He sat in a small alcove at Torre Norde of the Placa Espanya. With his geared cycle behind him, a small mic and amplifier fitted into his soundhole and his guitar cover lying open in front of him, all he did was sit on his tiny stool and play.
He didnt get much of a notice, except people passing by would always slow down to listen to a snatch of what he was playing or to empty their change/coin purse of 5 and 10 euro cents.
Funny though, he really didnt look like he needed the money. He had a long aquiline face, with an appropriately placed french beard, clean cut looks, black sweater with a warm black scarf around his neck, a great pair of glasses and shoes. No, he really didnt look like he needed the money.
I sat on the steps in front of him, tired of carrying around the tiny bit of groceries I bought in a hurry. Walking all the way around town with them in your backpack, has got to be the most surefire way of getting a killing neck/nape/back ache. I was more than happy to set them down and sit for a moment’s rest.
I wasnt expecting an outstanding performance, but I got one. One song, and then another – each one bested the one before. He noticed me, I clapped after each – grinning madly from ear to ear. I tried to take a video – covertly – without thrusting a lens into his face. I sort of succeeded, capturing the legs of all the other tourists walking by, in the process.
I stopped the recording after a bit of one song, to stop worrying about whether my memory card was filling up, and then, he began.
The one song, I probably was waiting for since I got to spain. It filled the small cupola and alcove with notes that were oh-so-strong and yet had a sense of gentle longing about them. The sounds bounced back and forth between the red brick walls and the curves of the columns – just like they bounced inside my inner ear and my cranium. I dont know what they hit on their way, but they were resplendent. I kept trying to correlate his fingers on the fretboard with what I was hearing. I gave up after exactly 30 seconds of doing this. I was not there to study and understand, heck, I do that all the time! I closed my eyes, held my bag closer to me and just listened. The closest approximation of what it sounded like is the song on this page called ‘Dont you care’ by Los del Norte. A deeper, stronger, more sad version of this.
I left a small note in english (sadly) and 5 euros in his cover. I knew he didnt need the money at all, but I felt his performance earned it.
Walking back from my flamenco evening, with colours and the staccato of heels on wooden floors in my head, I bumped into the very same guitarist with his set of rambunctious and extremely genial friends. We unsuccessfully tried to talk in broken english and fast spanish. It only ended up in perplexed looks, wide grins, lots of hand movements. Alise from Panama, stepped in after a particularly long spanish sentence and translated the whole thing in perfect english! I was most pleased and relieved. I was a local celebrity among his friends – the girl who stayed to listen to him play and left a note! He was most pleased and invitations to join for a drink came from all directions! There was no way of saying no and heck, I had nothing better to do anyway!

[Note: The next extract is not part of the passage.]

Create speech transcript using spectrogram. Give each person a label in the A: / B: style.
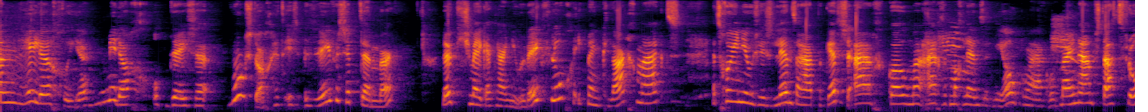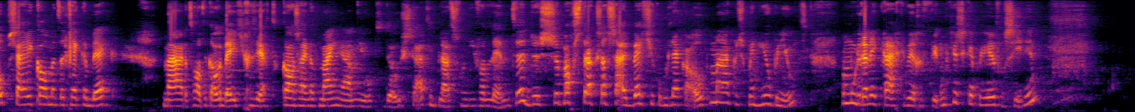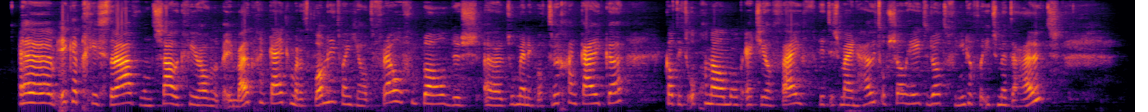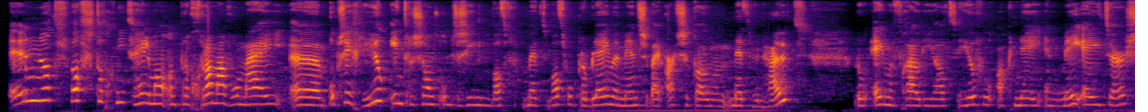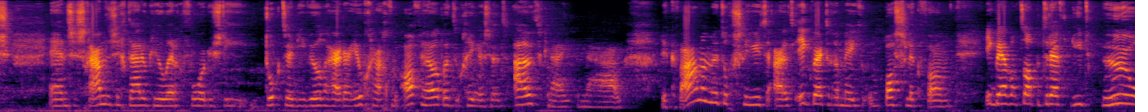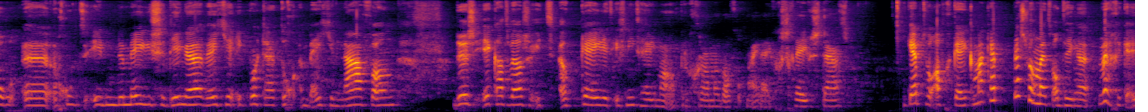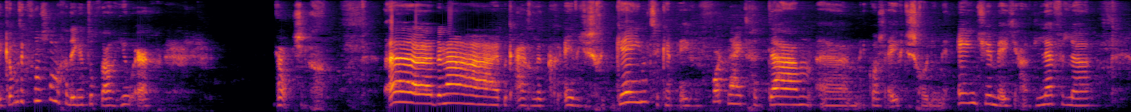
A: een hele goede middag op deze woensdag. Het is 7 september. Leuk dat je meekijkt naar een nieuwe weekvlog. Ik ben klaargemaakt. Het goede nieuws is, Lente haar pakket is aangekomen. Eigenlijk mag Lente het niet openmaken, want mijn naam staat erop, zei ik al met een gekke bek. Maar dat had ik al een beetje gezegd. Het kan zijn dat mijn naam nu op de doos staat in plaats van die van Lente. Dus ze mag straks als ze uit bedje komt lekker openmaken. Dus ik ben heel benieuwd. Mijn moeder en ik krijgen weer filmpjes. Ik heb er heel veel zin in. Ehm, ik heb gisteravond, zou ik vier handen op één buik gaan kijken, maar dat kwam niet, want je had vrouwenvoetbal. Dus uh, toen ben ik wat terug gaan kijken. Ik had iets opgenomen op RTL 5. Dit is mijn huid of zo heette dat. In ieder geval iets met de huid. En dat was toch niet helemaal een programma voor mij. Uh, op zich heel interessant om te zien wat, met wat voor problemen mensen bij artsen komen met hun huid. Ik één mevrouw die had heel veel acne en meeeters. En ze schaamde zich daar ook heel erg voor. Dus die dokter die wilde haar daar heel graag van afhelpen. En toen gingen ze het uitknijpen. Nou, er kwamen me toch slierten uit. Ik werd er een beetje onpasselijk van. Ik ben wat dat betreft niet heel uh, goed in de medische dingen. Weet je, ik word daar toch een beetje na van. Dus ik had wel zoiets, oké, dit is niet helemaal een programma wat op mijn leven geschreven staat. Ik heb het wel afgekeken, maar ik heb best wel met wat dingen weggekeken. Want ik vond sommige dingen toch wel heel erg Uh, daarna heb ik eigenlijk eventjes gegamed. Ik heb even Fortnite gedaan. Um, ik was eventjes gewoon in mijn eentje, een beetje aan het levelen.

“La Carboneria located in the twisty alleyways in front of the Cathedral offers free Flamenco shows nightly at 11PM” is all what wikitravel has to say about the place we went to; which is quite a pity. It is one of the most quaint, interesting, awesome places to hang around in Sevilla. Carboneria, used to be the place where coal was hoarded and sold. The signs remain, small sooty corners in walls, covered up with plaster, paintings and posters. Beneath a small chimney sat a small piano where a small, non-descript man was clearly enjoying himself. Further inside was a small picnic area, filled with benches and people with tinto de verano, sangria or their poison of choice. A small elevated table stood towards the centre of the room with 3 chairs, which hosted a small, intimate but forceful flamenco performance.
The evening passed discussing poetry, philosophy, neurons, music, rhythms and in the same vein – tissue slicing, microtomes, paraffin embedding, brain slices, staining and Ramon Y Cajal. My kind of crowd, totally.
I walked back to my hostel a happier, slightly giddy, grinning backpacker.